When a 30-year-old woman physically attacked three Jewish women in Brooklyn while shouting anti-Semitic insults, New York Assemblywoman Amy Paulin didn’t expect the attacker to be released from custody. She also didn’t expect her to attack people two times thereafter.
That’s why on Jan. 6 Paulin introduced legislation in the New York State Assembly to restore discretion to judges in requiring bail for people who may pose a threat to public safety.
“With this amendment, we have the opportunity to adjust the critical bail reforms that were enacted last year,” Paulin said in an official press release. “Bail reform needed to happen in the interest of justice and equal treatment of accused individuals but we must balance those objectives against the safety and security of our residents.”

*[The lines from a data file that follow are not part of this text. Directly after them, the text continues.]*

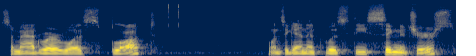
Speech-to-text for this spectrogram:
Some adware was blocked. Once again, it was the signatures.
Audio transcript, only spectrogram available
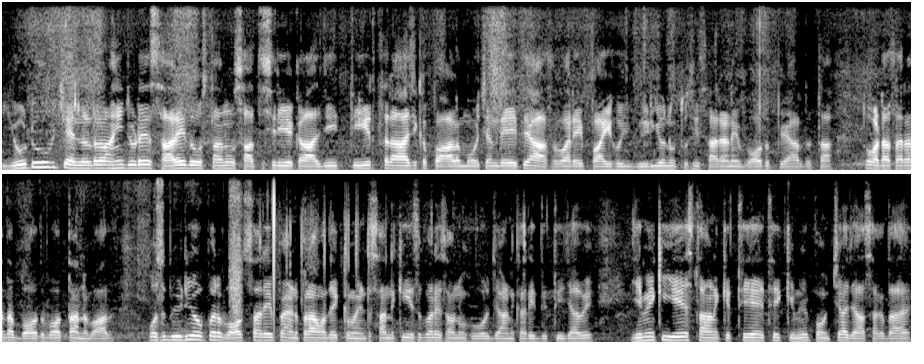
YouTube ਚੈਨਲ ਰਾਹੀਂ ਜੁੜੇ ਸਾਰੇ ਦੋਸਤਾਂ ਨੂੰ ਸਤਿ ਸ਼੍ਰੀ ਅਕਾਲ ਜੀ। ਤੀਰਥ ਰਾਜ ਕਪਾਲ ਮੋਚਨ ਦੇ ਇਤਿਹਾਸ ਬਾਰੇ ਪਾਈ ਹੋਈ ਵੀਡੀਓ ਨੂੰ ਤੁਸੀਂ ਸਾਰਿਆਂ ਨੇ ਬਹੁਤ ਪਿਆਰ ਦਿੱਤਾ। ਤੁਹਾਡਾ ਸਾਰਿਆਂ ਦਾ ਬਹੁਤ-ਬਹੁਤ ਧੰਨਵਾਦ। ਉਸ ਵੀਡੀਓ ਉੱਪਰ ਬਹੁਤ ਸਾਰੇ ਭੈਣ ਭਰਾਵਾਂ ਦੇ ਕਮੈਂਟ ਸਨ ਕਿ ਇਸ ਬਾਰੇ ਸਾਨੂੰ ਹੋਰ ਜਾਣਕਾਰੀ ਦਿੱਤੀ ਜਾਵੇ। ਜਿਵੇਂ ਕਿ ਇਹ ਸਥਾਨ ਕਿੱਥੇ ਹੈ, ਇੱਥੇ ਕਿਵੇਂ ਪਹੁੰਚਿਆ ਜਾ ਸਕਦਾ ਹੈ?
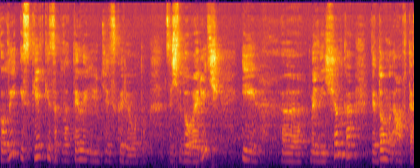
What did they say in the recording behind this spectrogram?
Коли і скільки заплатили Юді Іскаріоту. Це чудова річ, і е, Мельниченка відомий автор.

The 2019-20 New York State budget includes changes in the way defendants are held after their arrest and before their trials begins. Courts now must release defendants without bail for misdemeanors before trial unless the court decides the defendant poses a flight risk.
Due to the new bail reform, the Brooklyn attacker, identified as Tiffany Harris, was released after being charged with attempted assault as a hate crime. A second arrest after another assault led to her release without bail once again. It wasn’t until Harris was arrested a third time that she was sent to a psychiatric ward for evaluation.

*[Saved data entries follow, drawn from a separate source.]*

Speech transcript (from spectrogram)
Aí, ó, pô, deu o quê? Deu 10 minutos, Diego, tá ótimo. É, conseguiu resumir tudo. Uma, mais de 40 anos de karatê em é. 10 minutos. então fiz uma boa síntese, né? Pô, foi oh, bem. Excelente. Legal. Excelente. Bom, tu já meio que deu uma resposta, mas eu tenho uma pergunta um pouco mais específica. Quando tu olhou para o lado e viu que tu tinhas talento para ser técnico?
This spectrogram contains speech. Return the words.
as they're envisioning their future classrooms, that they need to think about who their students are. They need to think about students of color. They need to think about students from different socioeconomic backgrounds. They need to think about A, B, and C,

Paulin, who has served the 88th New York State Assembly District since 2001, said the new reform has come with unintended consequences that need to be resolved immediately.

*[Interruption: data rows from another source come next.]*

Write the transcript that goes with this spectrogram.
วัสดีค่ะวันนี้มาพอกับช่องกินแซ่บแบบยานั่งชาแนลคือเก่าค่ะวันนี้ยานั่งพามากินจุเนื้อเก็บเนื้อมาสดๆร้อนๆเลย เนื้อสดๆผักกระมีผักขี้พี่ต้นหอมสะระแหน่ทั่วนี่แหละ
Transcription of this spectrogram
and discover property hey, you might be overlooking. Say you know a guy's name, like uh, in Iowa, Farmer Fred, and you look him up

“I am particularly concerned that judges have lost the ability to impose bail on violent and potentially violent perpetrators of hate crimes and domestic violence,” Paulin said in the press release. “These types of crimes carry a high incidence of recurrence and escalation in severity. We cannot have a situation where the judiciary is handcuffed and the victims of crimes are left vulnerable and afraid.”
The attack in Brooklyn wasn’t the only incident that affected Paulin. She also points to the mass shooting at a kosher supermarket in Jersey City on Dec. 10, as well as the stabbing of five people in a rabbi’s home in Monsey on Dec. 28.
“During this time of widespread and increased attacks against the Jewish community, we must do all we can to make all New Yorkers feel safe and protected,” Paulin said.
According to her official website, Paulin has a diverse legislative agenda which includes government reform, sexual abuse and education. During her tenure as an assemblywoman, she’s had 216 bills signed including a law that went into effect in September increasing the time before a gun can be sold to someone whose background check requires additional scrutiny, as well as a bill in 2006 eliminating the statute of limitations against sexual assault.